“È strano!” – “How curious!” – murmurs Violetta in the last moments of La traviata, on the sudden absence of pain before her final death throes. Two years ago, when this controversial production by Peter Konwitschny was first seen at English National Opera, I was completely knocked sideways by it. Could it deliver the same emotional blow to the solar plexus this time around? Strangely, it left me completely unmoved. How curious indeed. Ideas that initially seemed bold now risked irritation on repetition. If you haven’t seen it before, there’s a fair chance you’ll be bowled over by it. (Perhaps you should stop reading now and avoid the inevitable spoilers…)

Elizabeth Zharoff (Violetta) © Donald Cooper | ENO
Elizabeth Zharoff (Violetta)
© Donald Cooper | ENO

Konwitschny’s approach is brave and bold. He strips away much of the opera – both the music and the traditional stage trappings – and presents it without a single interval, coming in shorter than the whole of Act III of Mastersingers! Musically, I can cope with the losses – the gypsy and matador choruses in Act II, the off-stage carnival, Germont père’s cabaletta (one of Verdi’s weaker inspirations). The lack of an interval also maintains dramatic intensity. However, other ideas have grown tiresome. The continual peeling back and drawing of curtains – the only feature in Johannes Leiacker’s set – irritates, especially when the characters pretend to draw curtains which are no longer there. Konwitschny’s treatment of Germont père as a bully is valid, but introducing the mute figure of his daughter impairs his argument that Alfredo’s affair with Violetta could cost his daughter her impending marriage. Mademoiselle Germont is in her early teens at best, costumed in beret, spectacles and a raincoat and is unlikely to be dashing up the aisle for some time. She is merely a pawn in Germont’s game and it seems incredible that Violetta plays along. Would she also scare Germont by threatening to turn a gun upon herself? Doubts like these kept creeping in.

The use of the auditorium is miscalculated. Alfredo sings his off-stage contribution to “Sempre libera” from the stalls, as do the other characters in the finale, leaving Violetta to meet her fate alone on stage.
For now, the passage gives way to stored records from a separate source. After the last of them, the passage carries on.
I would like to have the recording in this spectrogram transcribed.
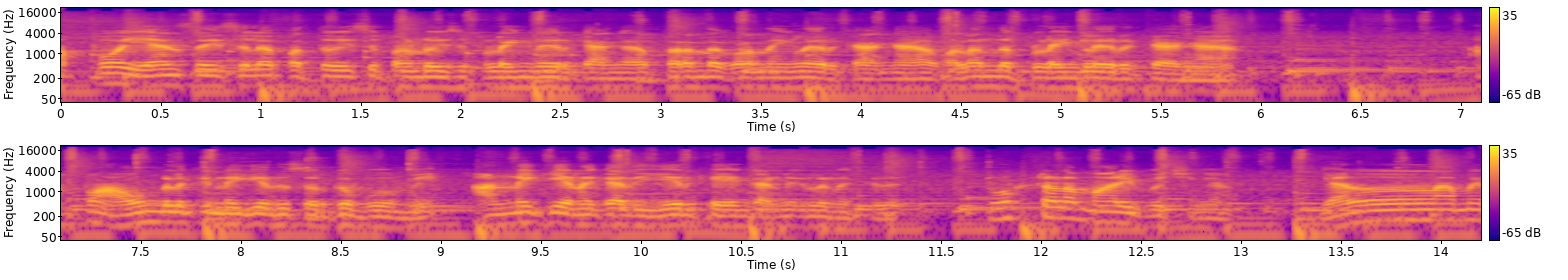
அப்போது என் சைஸில் பத்து வயசு பன்னெண்டு வயசு பிள்ளைங்களும் இருக்காங்க? பிறந்த குழந்தைங்களும் இருக்காங்க. வளர்ந்த பிள்ளைங்களும் இருக்காங்க. அப்போ அவங்களுக்கு இன்றைக்கி அது சொர்க்க பூமி அன்னைக்கு எனக்கு அது இயற்கை என் கண்ணுகளில் நிற்குது டோட்டலாக மாறி போச்சுங்க. எல்லாமே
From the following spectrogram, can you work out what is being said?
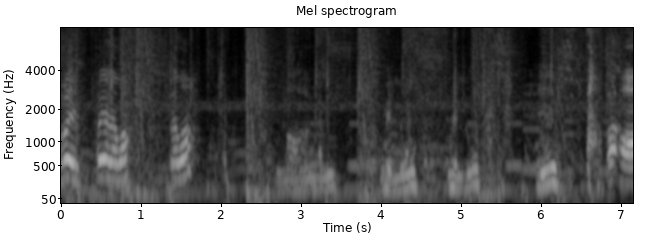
เฮ้ยเฮ้ยอะไรวะอะไรวะรู้รู้กูเห็นรู้ กูเห็นรู้รู้อ๋อ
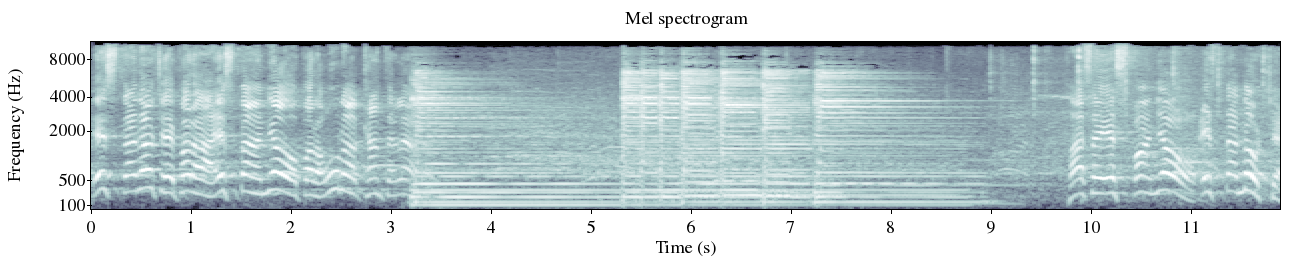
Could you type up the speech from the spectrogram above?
Esta noche para español, para una cantalera. Clase español esta noche.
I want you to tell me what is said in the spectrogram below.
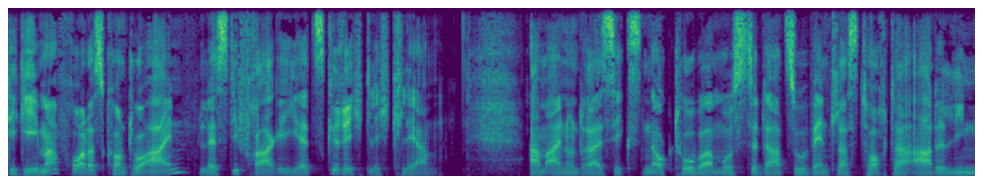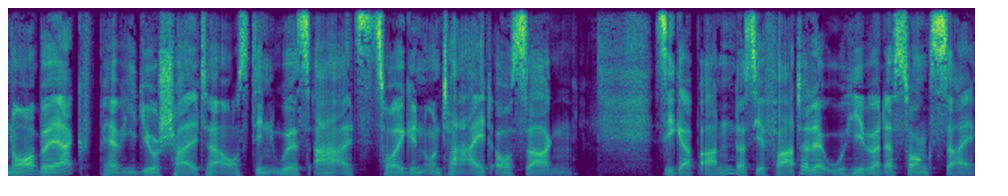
Die GEMA fror das Konto ein, lässt die Frage jetzt gerichtlich klären. Am 31. Oktober musste dazu Wendlers Tochter Adeline Norberg per Videoschalte aus den USA als Zeugin unter Eid aussagen. Sie gab an, dass ihr Vater der Urheber der Songs sei.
The distancing effect is compromised by the awkwardness of Alfredo having to negotiate a route along the front row of punters.

Ben Johnson (Alfredo) and Elizabeth Zharoff (Violetta) © Donald Cooper | ENO
Ben Johnson (Alfredo) and Elizabeth Zharoff (Violetta)
© Donald Cooper | ENO
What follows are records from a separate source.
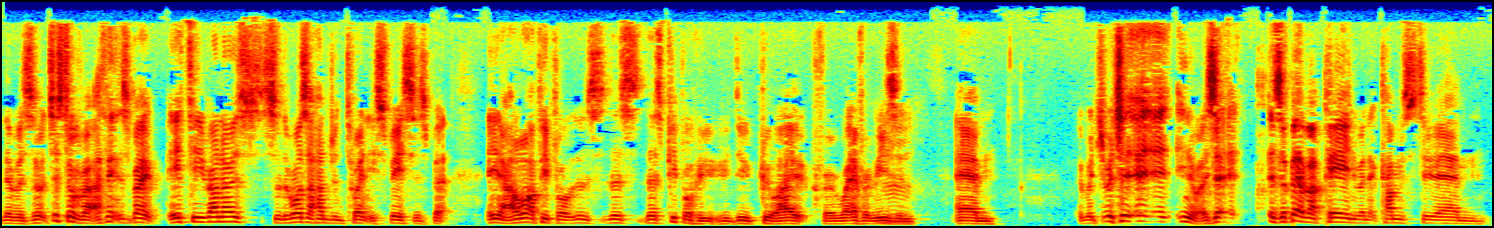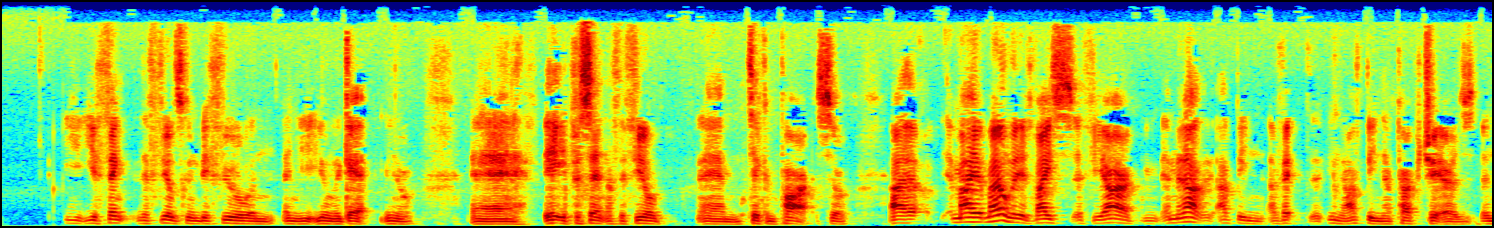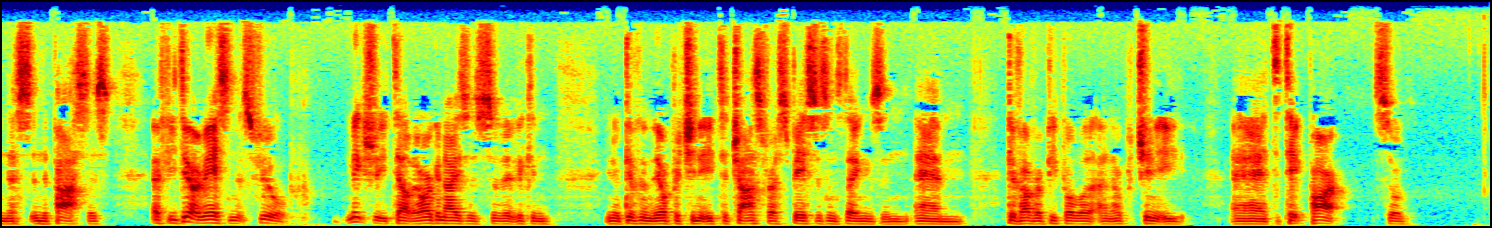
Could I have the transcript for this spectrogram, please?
There was just over, I think there's about 80 runners, so there was 120 spaces. But you know, a lot of people there's there's there's people who, who do pull out for whatever reason, um, which which it, it, you know is a, is a bit of a pain when it comes to um, you, you think the field's going to be full and, and you, you only get, you know, uh, 80% of the field um, taking part. So, uh, my my only advice, if you are, I mean, I've, I've been a victim, you know, I've been a perpetrator in this in the past. Is if you do a race and it's full, make sure you tell the organisers so that they can, you know, give them the opportunity to transfer spaces and things, and um, give other people an opportunity uh, to take part. So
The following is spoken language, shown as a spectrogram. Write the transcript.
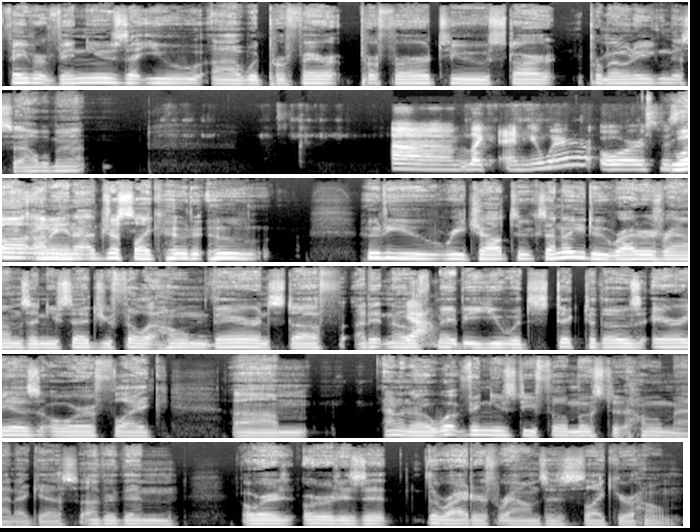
favorite venues that you uh, would prefer prefer to start promoting this album at? Um, like anywhere or specifically? Well, I mean, uh, just like who do, who who do you reach out to? Because I know you do writers rounds, and you said you feel at home mm-hmm. there and stuff. I didn't know yeah. if maybe you would stick to those areas or if like, um, I don't know, what venues do you feel most at home at? I guess other than, or or is it the writers rounds is like your home?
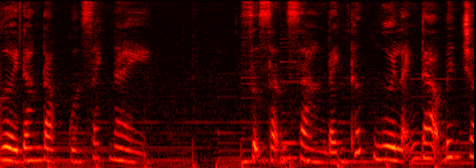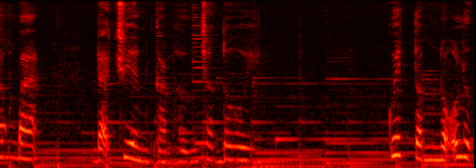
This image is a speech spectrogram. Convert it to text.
Người đang đọc cuốn sách này. Sự sẵn sàng đánh thức người lãnh đạo bên trong bạn Đã truyền cảm hứng cho tôi. Quyết tâm nỗ lực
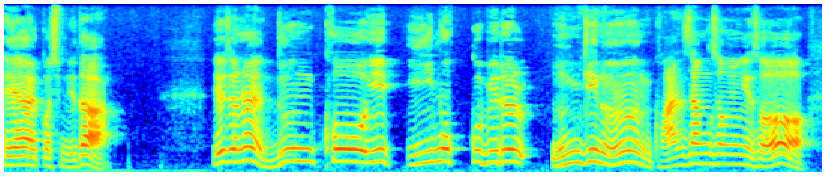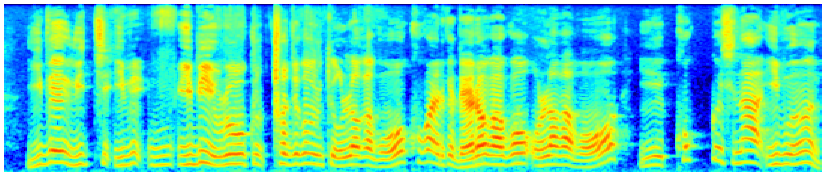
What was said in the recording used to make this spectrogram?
해야 할 것입니다. 예전에 눈, 코, 입, 이목구비를 옮기는 관상성형에서 입의 위치, 입이, 입이 이렇게 쳐지고 이렇게 올라가고 코가 이렇게 내려가고 올라가고 이 코끝이나 입은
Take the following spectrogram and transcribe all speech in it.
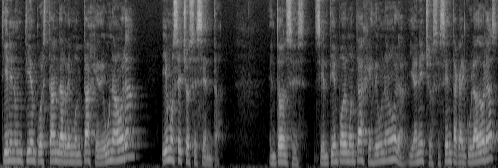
tienen un tiempo estándar de montaje de una hora y hemos hecho 60. Entonces, si el tiempo de montaje es de una hora y han hecho 60 calculadoras,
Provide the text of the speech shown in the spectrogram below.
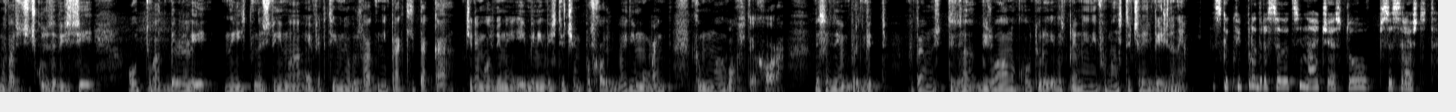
Но това всичко зависи от това дали наистина ще има ефективни образователни практики така, че да може да има и билингвистичен подход в един момент към глухите хора. Да се вземе предвид потребностите за визуална култура и възприемане на информацията чрез виждане. С какви предразсъдъци най-често се срещате?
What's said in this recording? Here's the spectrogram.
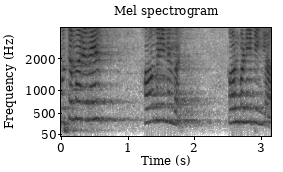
முத்தமா Ramesh how many numbers count பண்ணிட்டீங்களா?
For this revival, the casting is identical from last time except for the role of Violetta. American soprano Elizabeth Zharoff, making her UK debut, does a valiant job in a production where she is barely off-stage and has no respite between acts. “Sempre libera” (Let me live the life I want) saw her attack the coloratura almost angrily. Her vibrato is quite marked and her diction indistinct, requiring recourse to surtitles which should be redundant. However, “Addio del passato” (It’s over, all these memories) was affecting and her acting was a strength, especially when she discarded her wig in the final scene, finally revealing the ‘true’ Violetta beneath the public façade.

Anthony Michaels-Moore (Germont) and Elizabeth Zharoff (Violetta) © Donald Cooper | ENO
Anthony Michaels-Moore (Germont) and Elizabeth Zharoff (Violetta)
© Donald Cooper | ENO

Ben Johnson returns as the bookish, cardigan-clad Alfredo, sounding small of voice on the vast Coliseum stage, but with fine diction. His Alfredo would never earn a second glance from Violetta… but then that is Konwitschny’s point: Violetta is desperate for someone different to the predatory chorus which hounds her, mocking her illness and lapping up Alfredo’s denouncement of her in Act II, knives and forks at the ready to devour the gossip (the ENO Chorus sings with its customary gusto). Alfredo is the antithesis to that world, but is hardly a credible romantic figure.

The best singing of the night came from Anthony Michaels-Moore as Germont, his warm baritone resolute in confronting Violetta, then softening gradually through his encounter. “Di Provenza il mar” (What has turned your heart away?) was remarkable for the way the second verse was delivered in a hushed piano, shocked at the way Alfredo has finally stood up to him.

Roland Böer kept things lively in the pit, earning a keen response from the orchestra, but a few co-ordination problems in places. Minor roles were confidently taken, although Valerie Reid’s Annina never gets the stage time required in Act III to build an affecting relationship with Violetta. Although we spend longer with Zharoff’s Violetta – nearly the whole evening – I never felt I truly got to know her. Maybe that’s why I remained dry-eyed to the end… or perhaps it really is a case of lightning failing to strike twice.